The Tectonic Installer creates bare metal Tectonic clusters within networks with PXE infrastructure and the
Installation requires the following items, which are discussed in more detail below:
virt-installwill be used to actually boot the machines.
The Tectonic Installer app runs on a user's laptop as a GUI for creating new clusters and pushing the right configs to
User machines must:
Bare metal Tectonic clusters are provisioned in a PXE network environment. Cluster nodes will PXE boot from the
matchbox service running on a provisioner node. Familiarity with your network topology is required.
Tectonic bare metal clusters store credentials in
user-data. To restrict access to sensitive information, provision bare metal machines within a trusted network and ensure that a firewall exists between cluster controllers and the public internet.
Ensure DHCP, TFTP and DNS services are available on your network. CoreOS provides a dnsmasq container, if you wish to use rkt or Docker for this.
Familiarize yourself with PXE booting.
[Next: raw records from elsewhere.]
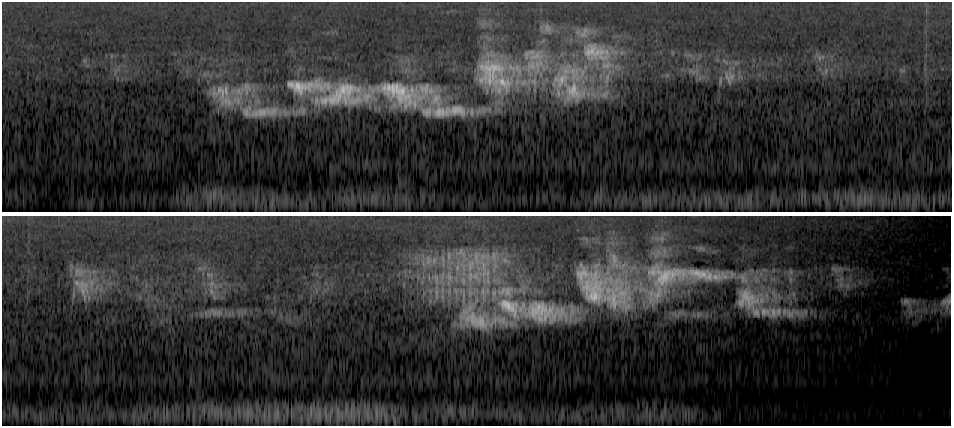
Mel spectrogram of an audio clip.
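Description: Wild birds chirping and calling in short irregular phrases over a low background rumble, fading out near the end.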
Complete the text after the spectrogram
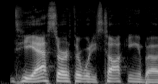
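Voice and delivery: plain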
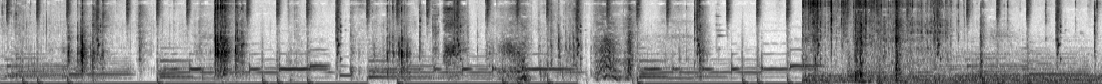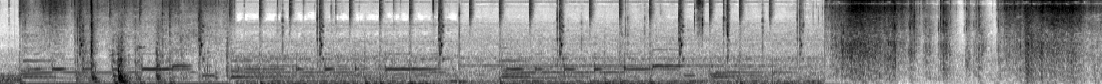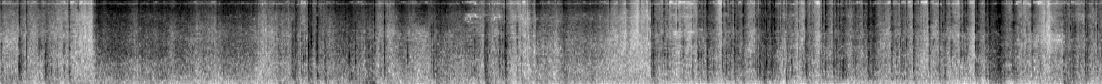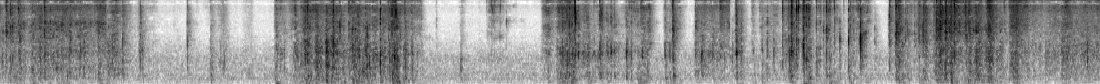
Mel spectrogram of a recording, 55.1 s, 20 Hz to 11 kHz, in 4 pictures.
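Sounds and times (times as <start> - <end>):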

Cluster nodes should PXE boot from the network and delegate to the
matchbox service which serves configs to provision clusters. At a high level, you must:
matchboxiPXE HTTP endpoint (e.g.
For best results, assign DNS names to each node. The following three records are required for Tectonic Installer:
Cluster nodes must be able to pull docker images from quay.io and gcr.io. Be sure to whitelist these domains. If you must whitelist by IP, run
dig quay.io to list associated IP addresses.
Tectonic installer will add the installer machine's public SSH key to all machines in the cluster. The key must be on the installing machine's ssh-agent, and it is used to configure nodes.
Check if a key already exists in the ssh-agent using
ssh-add -l. If a key must be added to the agent, use
ssh-add Path/ToYour/KeyFile. Note that on OSX it may be necessary to re-add keys from your keyring to the agent on each login.
A minimum of 3 machines are required to run Tectonic. To configure machines:
Tectonic clusters consist of two types of nodes:
etcdand the control plane of the cluster.
Each node should meet the following technical specs:
|RAM||8GB / node|
|CPU||2 cores / node|
|Storage||30GB / node|
Configure cluster nodes to favor booting from disk, and use IPMI to request a PXE boot during installation and re-provisioning. Booting from disk allows Container Linux automatic updates to function normally and is the recommended configuration after provisioning.
Sites where cluster nodes always boot from PXE must plan to regularly update the Container Linux image served to clients.
A provisioner node (or Kubernetes cluster) runs the
matchbox network boot and provisioning service, along with PXE services if you don't already run them elsewhere. You may use CoreOS Container Linux or any Linux distribution for this node. It serves provisioning configs to nodes, but does not join Tectonic clusters.
The provisioner must: